LA WATCHDOG--The $8.1 million Silver Lake Reservoir Stormwater Capture Project is designed to capture 159 acre feet of stormwater (52 million gallons) from 171 acres surrounding the lake and to divert the cleaned up (but not drinkable) water into the out of service Silver Lake and Ivanhoe Reservoirs.
This will allow the Department of Water and Power to provide 38% of the 418 acre feet (136 million gallons) lost to evaporation and seepage each year instead of purchasing potable water from the Metropolitan Water District (“MWD”). (Photo above courtesy of Los Feliz Ledger.)
This project will also have the added benefit of improving the water quality of the Los Angeles River and Ballona Creek.

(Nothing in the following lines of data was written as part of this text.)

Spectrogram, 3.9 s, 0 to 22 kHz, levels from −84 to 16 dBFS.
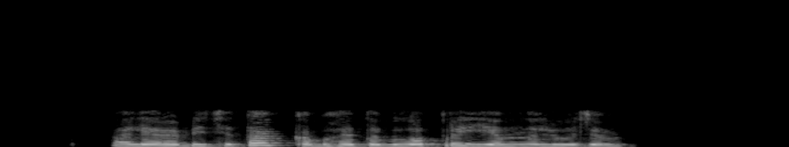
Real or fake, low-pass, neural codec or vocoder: fake; 5.4 kHz; codec, 16 kHz, 8 kbps, FreqCodec, smaller model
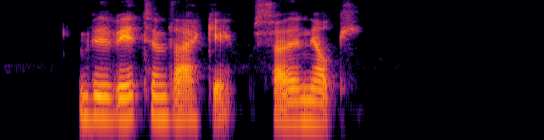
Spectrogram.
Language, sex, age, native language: Icelandic, female, 30-39, Icelandic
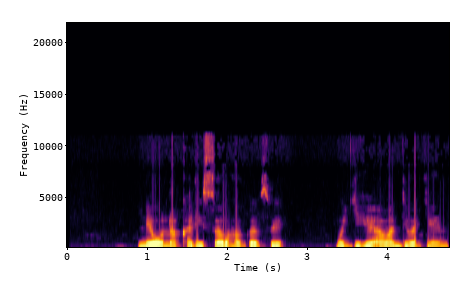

Furthermore, it will help the Department comply with the Mayor Eric Garcetti’s truly aspirational goals of reducing the purchase of imported by 50% by 2024 and sourcing 50% of our water from local sources by 2035.
But this deal is not in the best interests of Ratepayers and DWP.
Under the agreement between DWP, the Bureau of Engineering, and the Bureau of Sanitation, the Department will finance 100% of this project while Engineering will be responsible the construction of the project and Sanitation will operate and maintain the facility.
This is a worthwhile project, although it may be over engineered, especially since Engineering and Sanitation know DWP is footing the bill.
The major issue with this project is that the full cost of water for DWP under this project is multiples of the price that MWD is currently charging the Department for untreated water.
The capital cost of this project is over $51,000 for each acre foot of water ($8.1 million divided by 159 acre feet). This implies that the annual cost to cover the capital cost is in the range of $3,500 to $4,000 an acre foot, considerably higher than MWD’s price of $600-800 for untreated water and $800 to $1,000 for treated water.
The Department’s analysis indicates that the cost per acre foot is in the range of $1,000 based on 50 years of water savings. But this analysis does not reflect the time value of money.
Furthermore, DWP’s analysis indicated an acceptable rate of return on its investment based on the assumption of ever increasing prices for MWD treated water and low cost debt. But this does not make economic sense because the Department does not recover its unleveraged $8.1 million investment for 25 years as the initial savings is less than 2% of the $8.1 million investment.
Rather than stick it to the Ratepayers and DWP, a better alternative is to have the City finance the project. DWP will then purchase the untreated water from Sanitation at the price charged by MWD for untreated water, less a discount based on water quality. In this case, the Ratepayers and DWP will bear the risk of increasing prices of water, a risk worth taking given the exorbitant cost of $3,500 to $4,000 an acre foot.
The Water System is also overleveraged as its debt ratio is in the range of 65%, a level that jeopardizes its credit rating and future financial flexibility. The Water System is going to under considerable pressure to finance its very expensive, multibillion dollar recycled water program and other costly initiatives.
Ratepayers, especially homeowners, have also been hit with a 30% increase in their water bills over the last two and a half years because of higher rates and the introduction of new pricing tiers.
The Silver Lake Stormwater Capture Project is just another example of the Mayor, the City Council, and the politically appointed Board of Commissioners sticking it to Ratepayers and why every transaction (including the Silver Lake Master Plan) between the City and DWP must be analyzed in depth by an independent, fully staffed Ratepayers Advocate.
(Jack Humphreville writes LA Watchdog for CityWatch. He is the President of the DWP Advocacy Committee and is the Budget and DWP representative for the Greater Wilshire Neighborhood Council. He is a Neighborhood Council Budget Advocate. He can be reached at: email@example.com.)